Handling Household Emergencies

Health, Home & Family
on May 3, 2009

We can't prevent emergencies, but preparation and a little know-how can keep a bad situation from becoming worse. Here's what to do in six common household emergencies.

Overflowing toilet. Turn the stop valve, located beneath the tank, clockwise to shut off the water supply. Bail out half of the water with a cup and bucket. Use a plunger to dislodge the clog.
Tip: Don't try to flush an overflowing toilet again. That will only make matters worse.

Clogged sink. Bail out water into a bucket. Pour a large pot of boiling water down the drain.
If this fails, position a plunger over the drain and push it down forcefully three times, repeating if necessary.
If the blockage is in the U-bend pipe beneath the sink, place a bucket underneath the bend and unscrew the U-bend. Carefully poke a piece of wire up the pipe until you free the clog.
Tip: Clean the drain once a month by pouring 1/2 cup of baking soda down the drain followed by a cup of vinegar. Let the mixture sit for a few minutes, then flush with hot water. This also deters sink odors.

Jammed garbage disposal. Often a disposal will automatically shut off if it senses an overload of power. Let it cool down for a few minutes, then push the reset button on the bottom of the unit. If it still doesn't work, turn off the power to the unit. Then, use a wooden spoon or broom handle to move the blades back and forth to dislodge the object. Never put your hand inside the unit.
Tip: Feed your disposal ice to sharpen the blades.

Grease or appliance fire. Never throw water on a grease fire or a burning appliance. For a grease fire, smothering the flames with a lid or a damp towel is the safest, fastest action. Baking soda also will douse flames. You also can use a fire extinguisher; make sure your extinguisher has an "ABC" rating, which means it is effective against most types of fires, including those involving wood, paper, fabric, flammable liquids and electrical equipment.

For an electrical fire, unplug the appliance, then use a fire extinguisher, or smother the appliance in a heavy blanket or rug.
Tip: Stand 6 feet from the flames when using a fire extinguisher.

Gas leak. If you smell a strong rotten-egg-like odor, get everyone out of the house immediately. Extinguish all fires, cigarettes and other open flames, and open as many windows as possible.

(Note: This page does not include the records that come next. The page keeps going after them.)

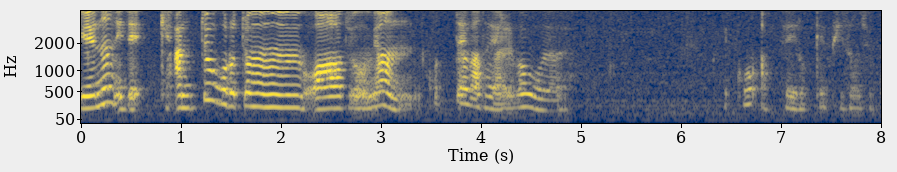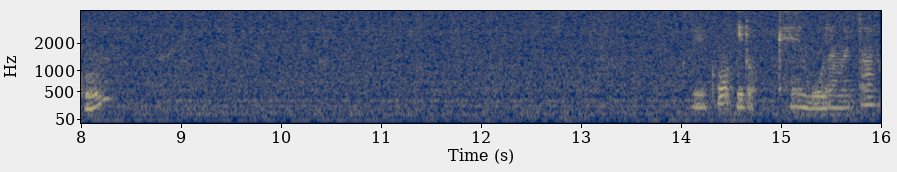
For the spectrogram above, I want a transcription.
얘는 이제 이렇게 안쪽으로 좀 와주면 콧대가 더 얇아 보여요. 그리고 앞에 이렇게 빗어주고 그리고 이렇게 모양을 따라서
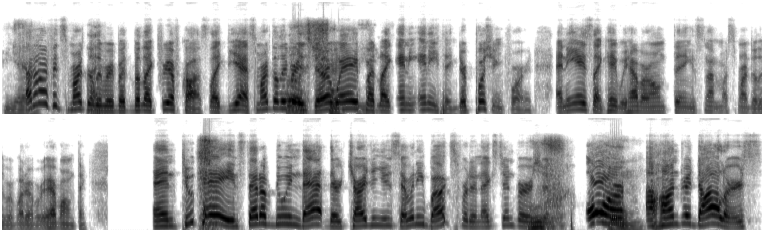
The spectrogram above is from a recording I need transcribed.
Yeah. I don't know if it's smart I- delivery, but but like free of cost. Like yeah, smart delivery Well, is their way, be. but like any anything, they're pushing for it. And EA is like, hey, we have our own thing. It's not mu- smart delivery, whatever. We have our own thing. And 2K, instead of doing that, they're charging you 70 bucks for the next gen version, Oof. or boom. a hundred dollars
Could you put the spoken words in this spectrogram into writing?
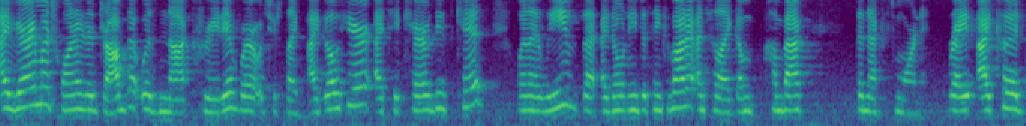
i very much wanted a job that was not creative where it was just like i go here i take care of these kids when i leave that i don't need to think about it until i come, come back the next morning right i could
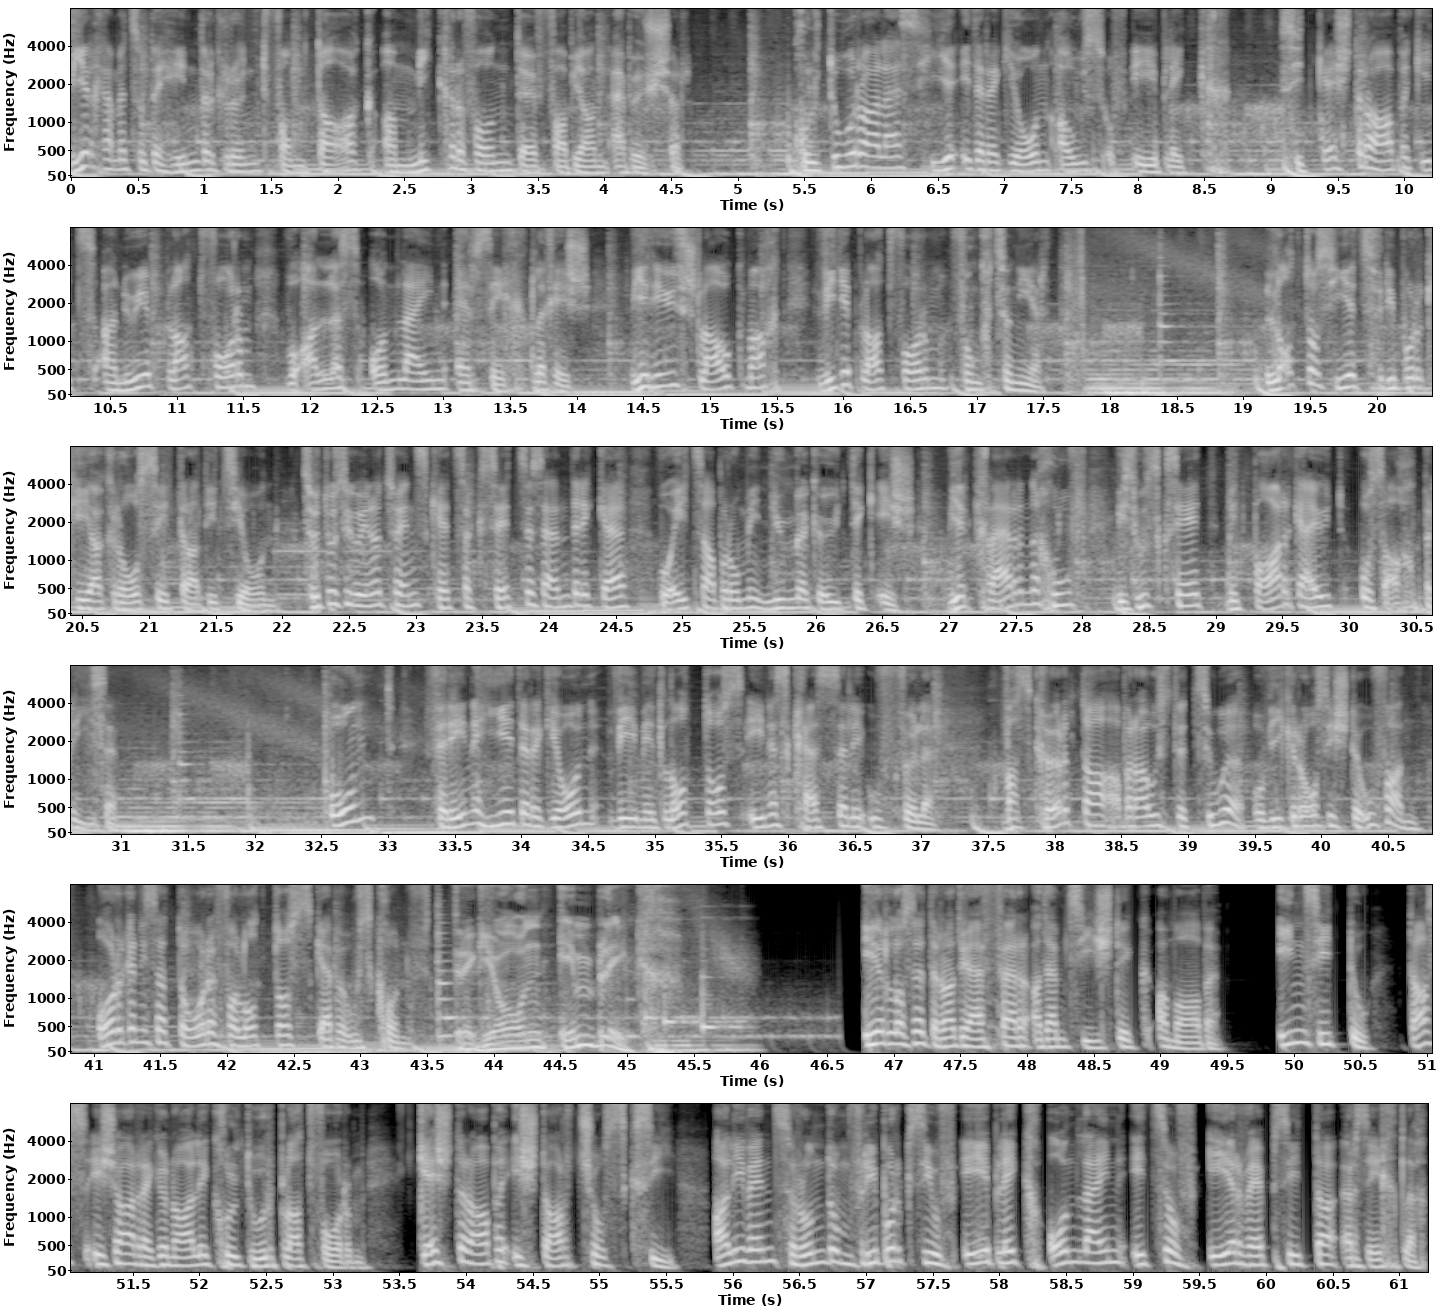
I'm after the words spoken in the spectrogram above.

Call the emergency service number of your utility company from a neighbor's house. If the odor is faint, check pilot lights to see if one has gone out. If so, wait for the gas smell to diminish, then relight. If you can't find the source of the odor, call for emergency service.
Tip: Make sure every gas appliance has an adequate supply of fresh air. Never use the space around a gas furnace or water heater for storage, because doing so can obstruct airflow.

Burst washing-machine hose. Turn off the water faucet connected to the hose behind the washing machine. Water conducts electricity, so if any appliance is standing in water, turn off electricity by flipping the main switch in your service box or pulling out the main fuse block. Or, have the power company turn off electricity coming into your home. Don't touch the wall or anything until the power is off. Move any furniture or rugs that could be damaged, then mop up the water or remove it with a wet-dry vacuum. If water has seeped into carpeted rooms, pull the carpet and pad back, then dry with a fan. Replace washing machine hose.
Tip: Prevent hoses from bending and kinking by placing your washing machine at least 4 inches from the wall.

Good preparation also includes posting a list of service phone numbers-electrician, plumber, utility companies-in an easy-to-find place. Include your street address and phone number so that anyone calling from your home can report important information in an emergency.